Records excerpted from a collection
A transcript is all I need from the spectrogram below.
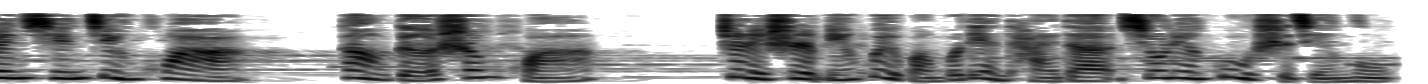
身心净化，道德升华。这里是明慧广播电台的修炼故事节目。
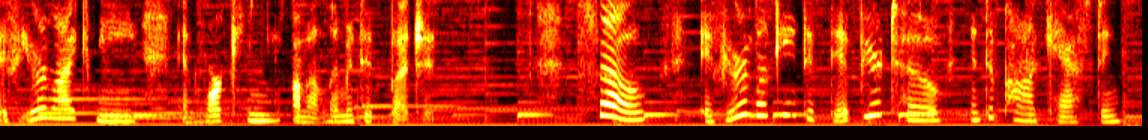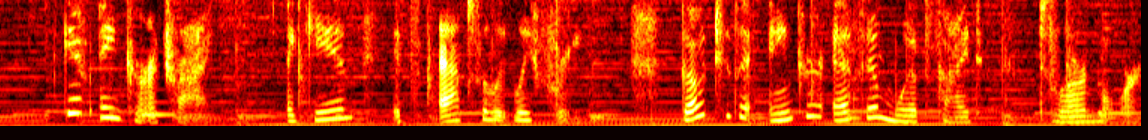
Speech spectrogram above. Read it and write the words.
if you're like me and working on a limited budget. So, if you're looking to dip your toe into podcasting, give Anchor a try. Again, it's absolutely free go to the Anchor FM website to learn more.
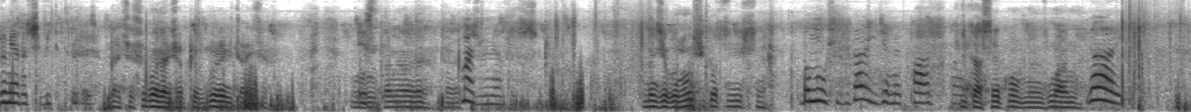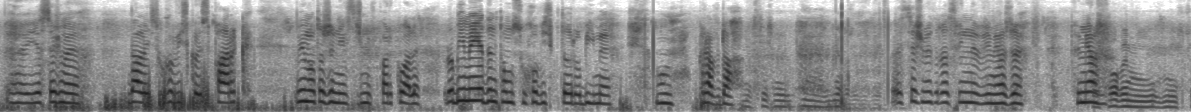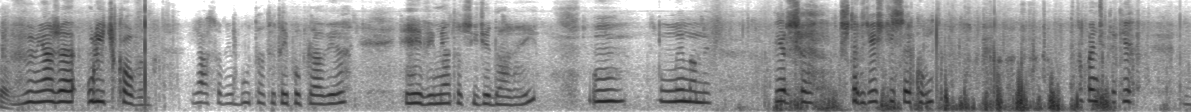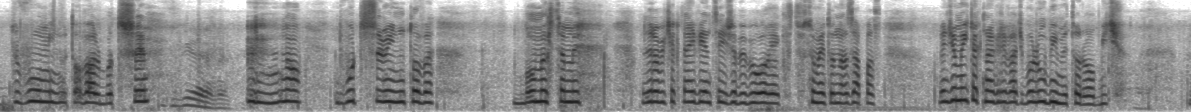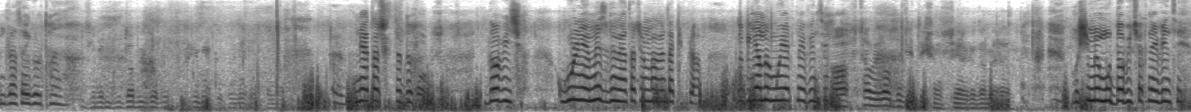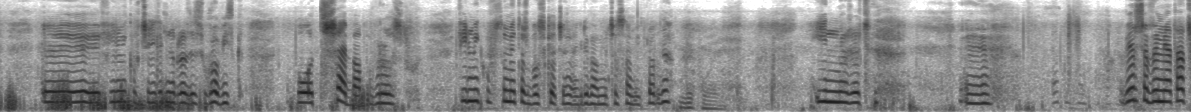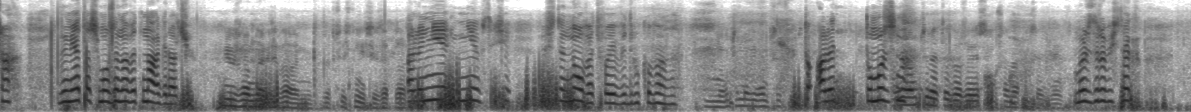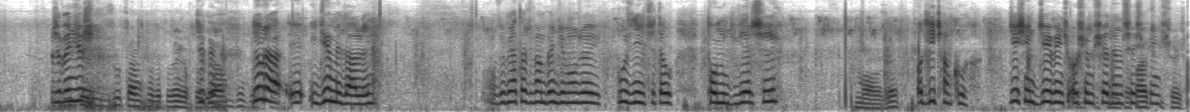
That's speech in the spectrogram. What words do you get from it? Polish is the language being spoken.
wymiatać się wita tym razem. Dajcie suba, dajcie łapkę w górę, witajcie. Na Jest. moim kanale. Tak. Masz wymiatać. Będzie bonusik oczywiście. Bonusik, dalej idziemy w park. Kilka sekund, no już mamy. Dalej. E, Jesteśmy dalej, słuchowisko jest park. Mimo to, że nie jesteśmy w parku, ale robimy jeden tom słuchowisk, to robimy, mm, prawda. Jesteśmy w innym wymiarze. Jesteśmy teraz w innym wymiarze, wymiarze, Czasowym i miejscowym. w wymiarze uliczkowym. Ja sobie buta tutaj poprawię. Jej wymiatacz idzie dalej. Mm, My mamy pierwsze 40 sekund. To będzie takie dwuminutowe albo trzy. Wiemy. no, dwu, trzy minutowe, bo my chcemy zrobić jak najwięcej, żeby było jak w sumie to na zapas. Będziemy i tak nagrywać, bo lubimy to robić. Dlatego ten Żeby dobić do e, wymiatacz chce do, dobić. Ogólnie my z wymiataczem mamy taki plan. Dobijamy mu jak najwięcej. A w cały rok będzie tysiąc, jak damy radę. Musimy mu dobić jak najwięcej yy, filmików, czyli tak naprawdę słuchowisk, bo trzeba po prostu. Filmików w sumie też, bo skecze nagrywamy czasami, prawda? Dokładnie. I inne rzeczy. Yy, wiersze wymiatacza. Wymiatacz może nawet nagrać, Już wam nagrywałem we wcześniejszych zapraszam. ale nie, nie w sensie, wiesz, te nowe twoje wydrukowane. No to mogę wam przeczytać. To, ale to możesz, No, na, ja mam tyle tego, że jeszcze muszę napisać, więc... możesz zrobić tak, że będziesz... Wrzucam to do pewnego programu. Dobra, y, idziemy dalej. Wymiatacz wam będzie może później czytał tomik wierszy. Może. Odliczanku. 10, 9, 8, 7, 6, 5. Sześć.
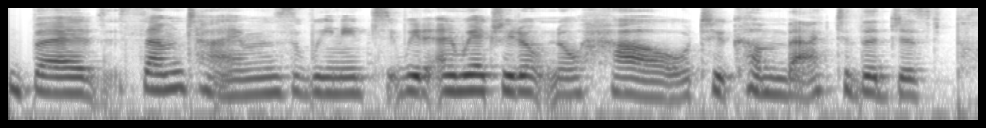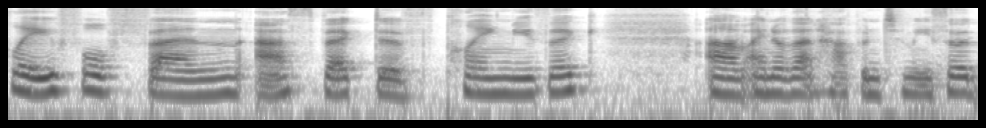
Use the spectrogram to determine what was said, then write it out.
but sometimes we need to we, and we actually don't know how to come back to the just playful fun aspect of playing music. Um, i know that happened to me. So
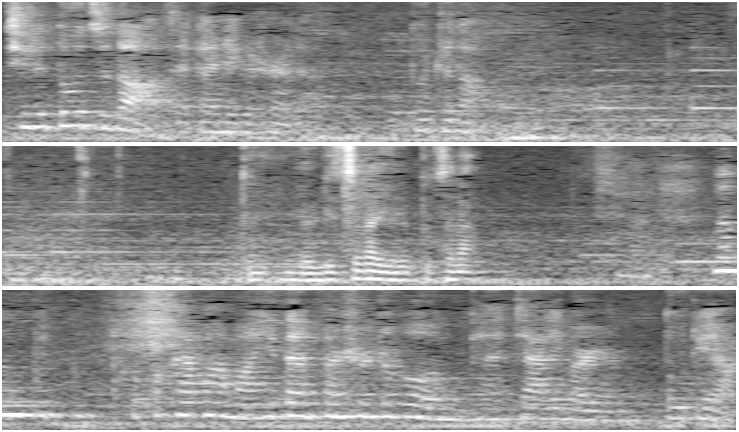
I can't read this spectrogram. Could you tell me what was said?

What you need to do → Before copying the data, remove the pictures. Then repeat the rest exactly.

Result of this task →
A transcript is all I need from the spectrogram below.
身心净化，道德升华。这里是明慧广播电台的修炼故事节目。
Speech spectrogram above. Read it and write the words.
if you're like me and working on a limited budget. So, if you're looking to dip your toe into podcasting, give Anchor a try. Again, it's absolutely free go to the Anchor FM website to learn more.
That's speech in the spectrogram. What words do you get from it? Polish is the language being spoken.
wymiatać się wita tym razem. Dajcie suba, dajcie łapkę w górę, witajcie. Na Jest. moim kanale. Tak. Masz wymiatać. Będzie bonusik oczywiście. Bonusik, dalej idziemy w park. Kilka sekund, no już mamy. Dalej. E, Jesteśmy dalej, słuchowisko jest park. Mimo to, że nie jesteśmy w parku, ale robimy jeden tom słuchowisk, to robimy, mm, prawda. Jesteśmy w innym wymiarze. Jesteśmy teraz w innym wymiarze, wymiarze, Czasowym i miejscowym. w wymiarze uliczkowym. Ja sobie buta tutaj poprawię. Jej wymiatacz idzie dalej. Mm, My mamy pierwsze 40 sekund. To będzie takie dwuminutowe albo trzy. Wiemy. no, dwu, trzy minutowe, bo my chcemy zrobić jak najwięcej, żeby było jak w sumie to na zapas. Będziemy i tak nagrywać, bo lubimy to robić. Dlatego ten Żeby dobić do e, wymiatacz chce do, dobić. Ogólnie my z wymiataczem mamy taki plan. Dobijamy mu jak najwięcej. A w cały rok będzie tysiąc, jak damy radę. Musimy mu dobić jak najwięcej yy, filmików, czyli tak naprawdę słuchowisk, bo trzeba po prostu. Filmików w sumie też, bo skecze nagrywamy czasami, prawda? Dokładnie. I inne rzeczy. Yy, wiersze wymiatacza. Wymiatacz może nawet nagrać, Już wam nagrywałem we wcześniejszych zapraszam. ale nie, nie w sensie, wiesz, te nowe twoje wydrukowane. No to mogę wam przeczytać. To, ale to możesz, No, na, ja mam tyle tego, że jeszcze muszę napisać, więc... możesz zrobić tak, że będziesz... Wrzucam to do pewnego programu. Dobra, y, idziemy dalej. Wymiatacz wam będzie może później czytał tomik wierszy. Może. Odliczanku. 10, 9, 8, 7, 6, 5. Sześć.
Use the spectrogram to determine what was said, then write it out.
but sometimes we need to we, and we actually don't know how to come back to the just playful fun aspect of playing music. Um, i know that happened to me. So
I can't read this spectrogram. Could you tell me what was said?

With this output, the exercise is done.